Rather the game offers an insight into the interests that will shape this and the core contradiction underpinning the process: that there is not a tangible, pragmatic form of Brexit acceptable to the people that want Brexit. The vote in the game for ‘technological solutions to the Irish border’ was analogous with, though not identical to, Parliament’s vote on the 30 January 2019 for the ‘Brady amendment’, which mandated the government to seek changes to the Irish backstop as a condition for passing the Withdrawal Agreement. Having passed by 317 votes to 301, Theresa May hailed it as demonstrating a ‘substantial and sustainable majority’ for leaving the EU. When the EU insisted on the Irish backstop, the refusal of the hard Brexiters and the DUP to compromise forced a logic of events that points increasingly to ‘no Brexit’.
Underpinning this is a mistaken conception of how sovereignty operates in the twenty-first century. No state, however powerful, enjoys absolute sovereignty. All states are constrained by economic and political forces beyond their border. Larger states or geopolitical blocs, such as the European Union, China, or the United States, have significantly more power to ‘shape’ the way globalisation works and operates. Britain would have to make steep concessions to these larger blocs to get a trade deal. The game successfully modelled this geopolitical logic by demonstrating – through the existence of the EU as a ‘dummy player’ – the limitations placed on UK Parliamentary sovereignty by the fact of its international relations with the wider world.

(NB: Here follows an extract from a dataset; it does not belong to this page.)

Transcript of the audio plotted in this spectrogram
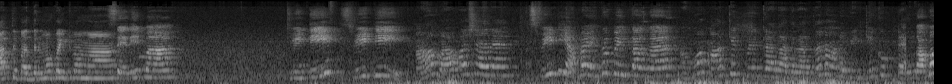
பார்த்து பத்திரமா போயிட்டு வாம்மா. சரிம்மா. ஸ்வீட்டி ஸ்வீட்டி. ஆ வா வா ஷாரன் ஸ்வீட்டி அம்மா எங்க போயிருக்காங்க? அம்மா மார்க்கெட் போயிருக்காங்க. அதனால தான் நான் உன்னை வீட்டுக்கே கூப்பிட்டேன். உங்க அம்மா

Leave campaign rhetoric about taking back control comes into contradiction with this material reality. In all Brexit scenarios, exiting the EU entails a loss of substantive sovereignty for Britain. Even the ‘no deal’ Brexit preferred by hardline Leavers would lead to Britain signing a deal on less advantageous terms shortly after the exit – perhaps in as little as ten days depending on the scale of the economic dislocation. Once the legal uncertainty and accompanying economic turmoil is experienced any government would be under huge pressure to end the chaos by striking an agreement with the EU. On the other hand, the Brexit process has also demonstrated the maximising-effect of EU membership for sovereign states: Ireland has been in a far stronger position to protect the open border with the North and the Good Friday Agreement because of the clear support of 26 other EU member-states.